▶ [EXERCISE DESCRIPTION] Search term "what": copy each line of the data containing it.

▶ [WORKING DATA]
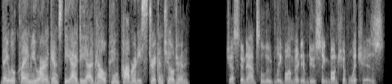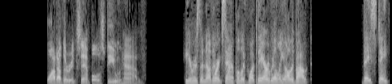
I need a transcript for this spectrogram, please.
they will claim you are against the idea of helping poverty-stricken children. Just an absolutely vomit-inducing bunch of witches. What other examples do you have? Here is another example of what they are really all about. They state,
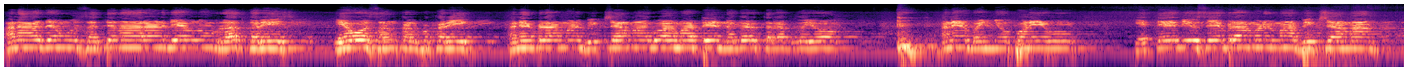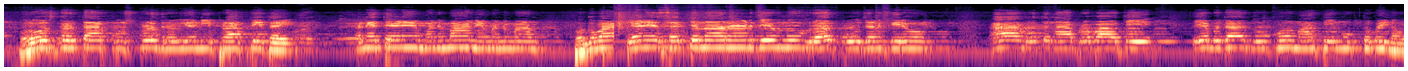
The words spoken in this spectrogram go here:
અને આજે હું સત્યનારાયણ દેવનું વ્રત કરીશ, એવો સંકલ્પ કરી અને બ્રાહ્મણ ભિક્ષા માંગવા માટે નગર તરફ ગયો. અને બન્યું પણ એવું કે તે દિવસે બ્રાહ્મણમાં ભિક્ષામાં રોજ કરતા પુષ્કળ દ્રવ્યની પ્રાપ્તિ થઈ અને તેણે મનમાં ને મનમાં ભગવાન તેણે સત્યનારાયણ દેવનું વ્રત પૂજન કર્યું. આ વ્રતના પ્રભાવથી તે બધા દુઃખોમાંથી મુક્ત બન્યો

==

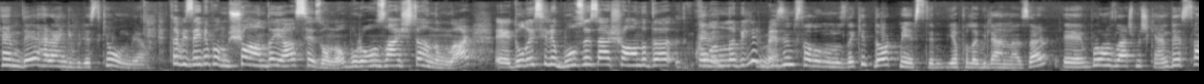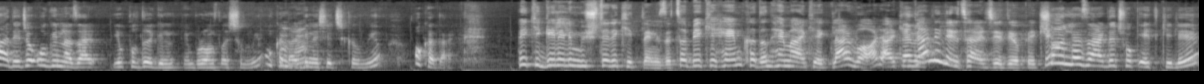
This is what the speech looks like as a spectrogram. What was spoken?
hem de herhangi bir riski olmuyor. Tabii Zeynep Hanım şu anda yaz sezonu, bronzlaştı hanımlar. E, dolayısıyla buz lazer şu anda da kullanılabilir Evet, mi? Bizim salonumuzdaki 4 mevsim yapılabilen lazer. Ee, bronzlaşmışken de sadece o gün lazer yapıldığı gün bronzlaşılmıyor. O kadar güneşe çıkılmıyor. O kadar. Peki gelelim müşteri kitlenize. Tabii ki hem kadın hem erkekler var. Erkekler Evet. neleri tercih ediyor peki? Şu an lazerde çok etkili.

▶ [RESULT OF THE TASK]
they will claim you are against the idea of helping poverty-stricken children. Just an absolutely vomit-inducing bunch of witches. What other examples do you have? Here is another example of what they are really all about. They state,
This is what the speech looks like as a spectrogram. What was spoken?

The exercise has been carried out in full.